Sunny side up: Proposed Allen Land Development Code amendments to include solar panels
One minute after the polls closed on Election Day, Chairman Robert Wendlund called the Nov. 6 Allen Planning and Zoning Commission meeting to order. Two minutes after that, he turned the agenda upside down.
The land development code was the reason for the change.
"It is our custom and certainly with the support of our fine staff to revisit the Allen Land Development Code [ALDC] on a semi-regular basis," Wendlund said, "to address those matters that need to be addressed as circumstances change or new improvements in planning and other matters arise."
Proposed amendments to the ALDC include outdoor lighting, residential driveway access, front yard patios, driveway cuts, street lights, a simplified fees structure, and adding a new section regulating solar panel installations.
"Currently in the land development code there is no mention of solar panels - it's not addressed at all," said Lee Battle, assistant director of community development. "It wasn't contemplated when this code was written 10 years ago, so there is no guidance.
"What we need to do is put some regulations in place to make sure installations are, first of all, safe ... but also mitigate any potential impacts that these installations may have on adjacent properties."
Some of the requirements are that the solar panels may be installed in any zoning district but on rooftops only, and they must be inset at least 2 feet from all roof edges. Residential systems cannot face the street; commercial, flat-roof installations must include screening walls around the panels.
In all cases, the regulations stipulate that the systems must be installed by licensed technicians and cannot be free-standing structures easily accessible by people or pets.
"We are dealing with electrical generation," Battle said, "and we do know that even if the solar panel system is completely disconnected from the grid, it's still generating electricity and it does have the potential to be an electrical hazard, and there are stories out there of people being electrocuted from disconnected solar panels."
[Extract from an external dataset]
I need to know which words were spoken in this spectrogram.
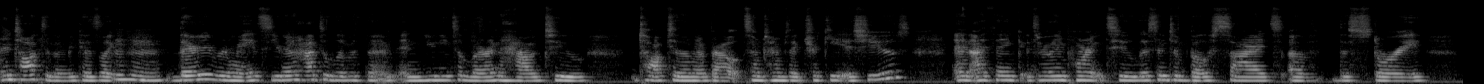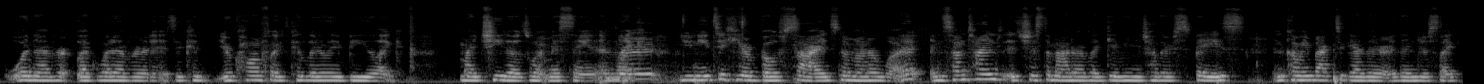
and talk to them because like Mhm. they're your roommates you're gonna have to live with them and you need to learn how to talk to them about sometimes like tricky issues and i think it's really important to listen to both sides of the story whenever like whatever it is it could your conflict could literally be like my cheetos went missing and like Right. you need to hear both sides no matter what and sometimes it's just a matter of like giving each other space and coming back together and then just like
Jeff Cocking, vice chairman, wanted to consider possible future provisions for "ground-based installations" as well as for solar shingles.
"Especially potentially for front-end use, because a lot of properties don't have front use, and the new solar shingles ... they just look like shingles, and they're not the gigantic boxes of electronics we normally think of when we think of solar cells," he said.
Other items on the night's agenda - the ones moved to the top - included public hearings to consider requests for: a residential replat for Cumberland Crossing Phase 4; a preliminary plat for Cumberland Crossing Phase 5; amending the concept plan and development regulations for the Villas at Cottonwood Creek, Phase 2; and a specific use permit.
That SUP request, for Allen Assisted Living, is identical to one approved in November 2010 and will be considered at a public hearing at the Nov. 27 Allen City Council meeting. The board also voted unanimously to recommend approval and send the proposed ALDC amendments forward to the same meeting.
"We consider the land development code to be somewhat of a working document," Battle said. "There are always situations that arise that cause us to need to re-evaluate the code and take a look at things. Sometimes it's new technologies that come forth that we need to accommodate. Sometimes it's just changes in the market and development trends that we need to make sure are addressed. So we're always trying to make the code better, [by] bringing forth various amendments in an effort to do that."
May be installed in any zoning district
Rooftops only; cannot face street
Cannot be free-standing
All wiring done by licensed electrician
Weight, wind load taken into consideration
Nuisance prevention measures included